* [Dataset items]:
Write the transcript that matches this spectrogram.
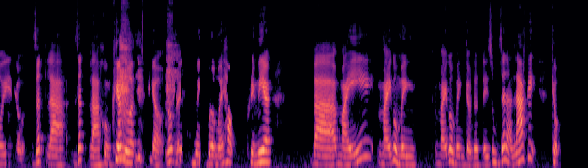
ơi, kiểu rất là rất là khủng khiếp luôn kiểu lúc đấy mình vừa mới học Premiere và máy máy của mình máy của mình kiểu đợt đấy dùng rất là lag ấy kiểu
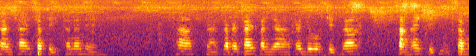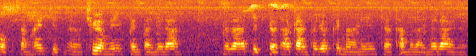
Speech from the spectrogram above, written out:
การใช้สติเท่านั้นเอง ถ้าอยากจะไปใช้ปัญญาไปดูจิตแล้วสั่งให้จิตสงบสั่งให้จิตเเชื่องนี้เป็นไปไม่ได้ เวลาจิตเกิดอาการพยศขึ้นมานี้จะทำอะไรไม่ได้เลย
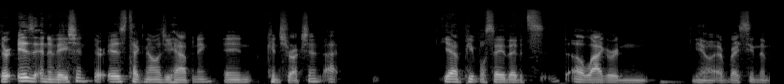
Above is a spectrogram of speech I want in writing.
there is innovation there is technology happening in construction I, yeah people say that it's a laggard and you know everybody's seen the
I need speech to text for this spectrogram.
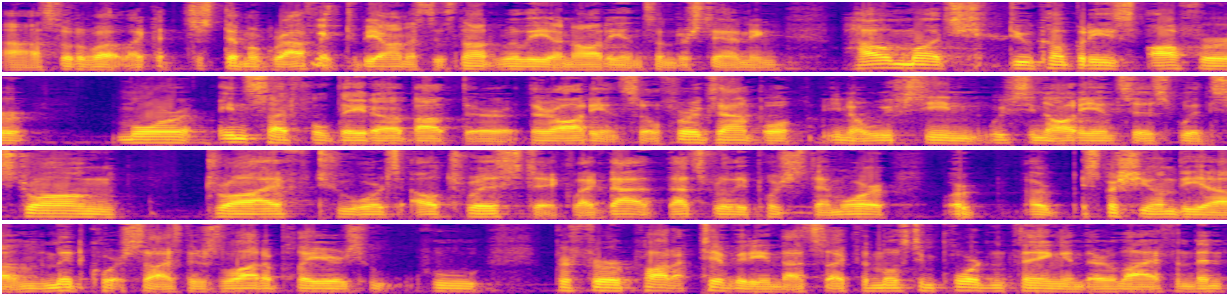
uh, sort of a, like a just demographic, yeah. to be honest. It's not really an audience understanding. How much do companies offer more insightful data about their, their audience? So for example, you know, we've seen, we've seen audiences with strong drive towards altruistic. Like that that's really pushed them. Or or, or especially on the um, mid-core side there's a lot of players who who prefer productivity and that's like the most important thing in their life. And then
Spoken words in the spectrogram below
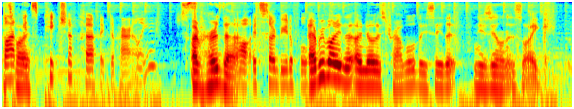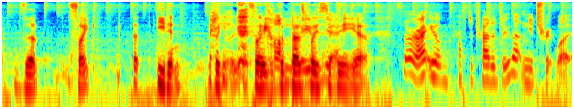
But why. it's picture perfect, apparently. Just- I've heard that. oh, it's so beautiful. Everybody that I know that's traveled, they say that New Zealand is like the, it's like uh, Eden. Like, it's like the best place yeah. to be. Yeah, It's all right. You'll have to try to do that on your trip, though,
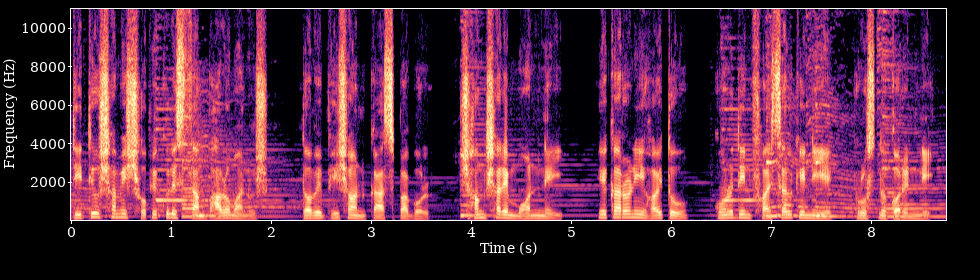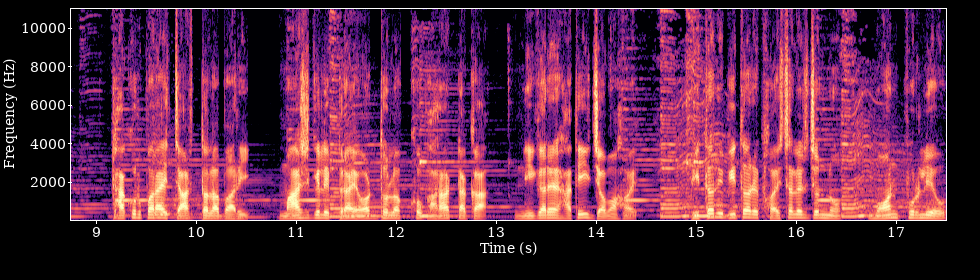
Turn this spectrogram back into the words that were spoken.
দ্বিতীয় স্বামী শফিকুল ইসলাম ভালো মানুষ, তবে ভীষণ কাজ পাগল সংসারে মন নেই। এ কারণেই হয়তো কোনোদিন ফয়সালকে নিয়ে প্রশ্ন করেননি। ঠাকুরপাড়ায় চারতলা বাড়ি মাস গেলে প্রায় অর্ধ লক্ষ ভাড়ার টাকা নিগারের হাতেই জমা হয়। ভিতরে ভিতরে ফয়সালের জন্য মন পুরলেও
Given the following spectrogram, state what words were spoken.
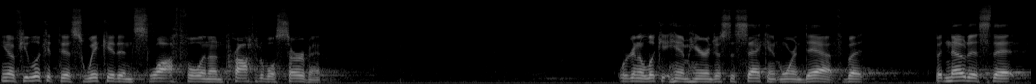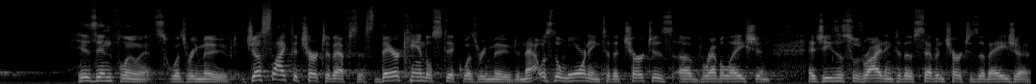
You know, if you look at this wicked and slothful and unprofitable servant, we're going to look at him here in just a second more in depth, but, but notice that his influence was removed. Just like the church of Ephesus, their candlestick was removed. And that was the warning to the churches of Revelation as Jesus was writing to those seven churches of Asia.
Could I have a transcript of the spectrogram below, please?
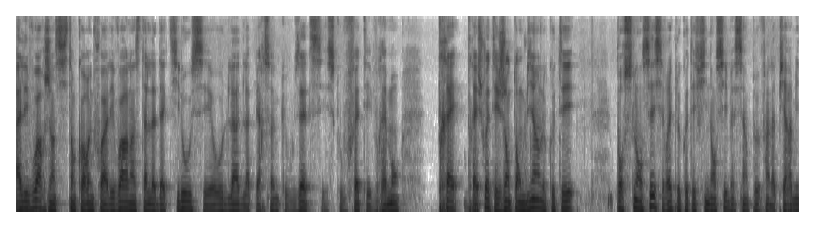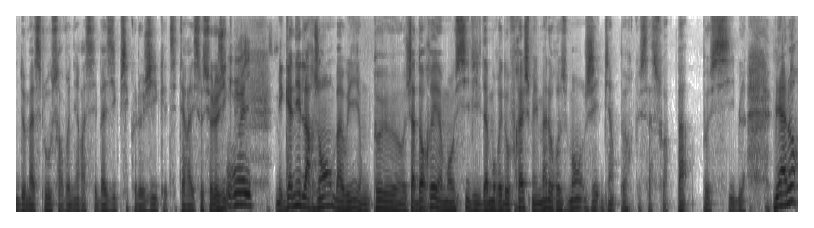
allez voir, j'insiste encore une fois, allez voir l'insta de la dactylo, c'est au-delà de la personne que vous êtes, c'est ce que vous faites est vraiment très très chouette. Et j'entends bien le côté pour se lancer, c'est vrai que le côté financier, ben, c'est un peu, enfin, la pyramide de Maslow, sans revenir à ses basiques psychologiques, etc., et sociologiques. Oui. Mais gagner de l'argent, bah oui, on peut. J'adorerais hein, moi aussi vivre d'amour et d'eau fraîche, mais malheureusement, j'ai bien peur que ça soit pas possible. Mais alors,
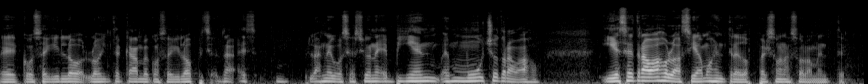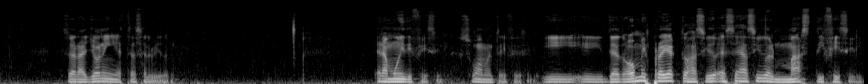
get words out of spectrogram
eh, conseguir los intercambios, conseguir los las negociaciones, es bien, es mucho trabajo. Y ese trabajo lo hacíamos entre dos personas solamente. Eso era Johnny y este servidor. Era muy difícil, sumamente difícil. Y, de todos mis proyectos, ha sido, ese ha sido el más difícil.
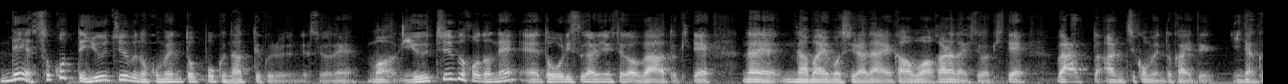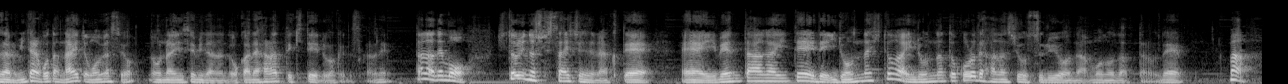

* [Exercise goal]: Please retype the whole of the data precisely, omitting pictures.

* [Solution]:
Write the transcript that matches this spectrogram.
ơi, kiểu rất là rất là khủng khiếp luôn kiểu lúc đấy mình vừa mới học Premiere và máy máy của mình máy của mình kiểu đợt đấy dùng rất là lag ấy kiểu
Speech from the spectrogram above, written out:
การใช้สติเท่านั้นเอง ถ้าอยากจะไปใช้ปัญญาไปดูจิตแล้วสั่งให้จิตสงบสั่งให้จิตเเชื่องนี้เป็นไปไม่ได้ เวลาจิตเกิดอาการพยศขึ้นมานี้จะทำอะไรไม่ได้เลย
Above is a spectrogram of speech I want in writing.
there is innovation there is technology happening in construction I, yeah people say that it's a laggard and you know everybody's seen the
I need speech to text for this spectrogram.
uh, sort of a, like a just demographic, yeah. to be honest. It's not really an audience understanding. How much do companies offer more insightful data about their, their audience? So for example, you know, we've seen, we've seen audiences with strong drive towards altruistic. Like that that's really pushed them. Or or, or especially on the um, mid-core side there's a lot of players who who prefer productivity and that's like the most important thing in their life. And then
Spoken words in the spectrogram below
But why. it's picture perfect, apparently. Just- I've heard that. oh, it's so beautiful. Everybody that I know that's traveled, they say that New Zealand is like the, it's like uh, Eden. Like, it's like the best place yeah. to be. Yeah, It's all right. You'll have to try to do that on your trip, though,
Turn this spectrogram back into the words that were spoken.
দ্বিতীয় স্বামী শফিকুল ইসলাম ভালো মানুষ, তবে ভীষণ কাজ পাগল সংসারে মন নেই। এ কারণেই হয়তো কোনোদিন ফয়সালকে নিয়ে প্রশ্ন করেননি। ঠাকুরপাড়ায় চারতলা বাড়ি মাস গেলে প্রায় অর্ধ লক্ষ ভাড়ার টাকা নিগারের হাতেই জমা হয়। ভিতরে ভিতরে ফয়সালের জন্য মন পুরলেও
Given the following spectrogram, state what words were spoken.
You know, if you look at this wicked and slothful and unprofitable servant, we're going to look at him here in just a second more in depth, but, but notice that his influence was removed. Just like the church of Ephesus, their candlestick was removed. And that was the warning to the churches of Revelation as Jesus was writing to those seven churches of Asia.
Could I have a transcript of the spectrogram below, please?
allez voir, j'insiste encore une fois, allez voir l'insta de la dactylo, c'est au-delà de la personne que vous êtes, c'est ce que vous faites est vraiment très très chouette. Et j'entends bien le côté pour se lancer, c'est vrai que le côté financier, ben, c'est un peu, enfin, la pyramide de Maslow, sans revenir à ses basiques psychologiques, etc., et sociologiques. Oui. Mais gagner de l'argent, bah oui, on peut. J'adorerais hein, moi aussi vivre d'amour et d'eau fraîche, mais malheureusement, j'ai bien peur que ça soit pas possible. Mais alors,
get words out of spectrogram
eh, conseguir los intercambios, conseguir los las negociaciones, es bien, es mucho trabajo. Y ese trabajo lo hacíamos entre dos personas solamente. Eso era Johnny y este servidor. Era muy difícil, sumamente difícil. Y, de todos mis proyectos, ha sido, ese ha sido el más difícil.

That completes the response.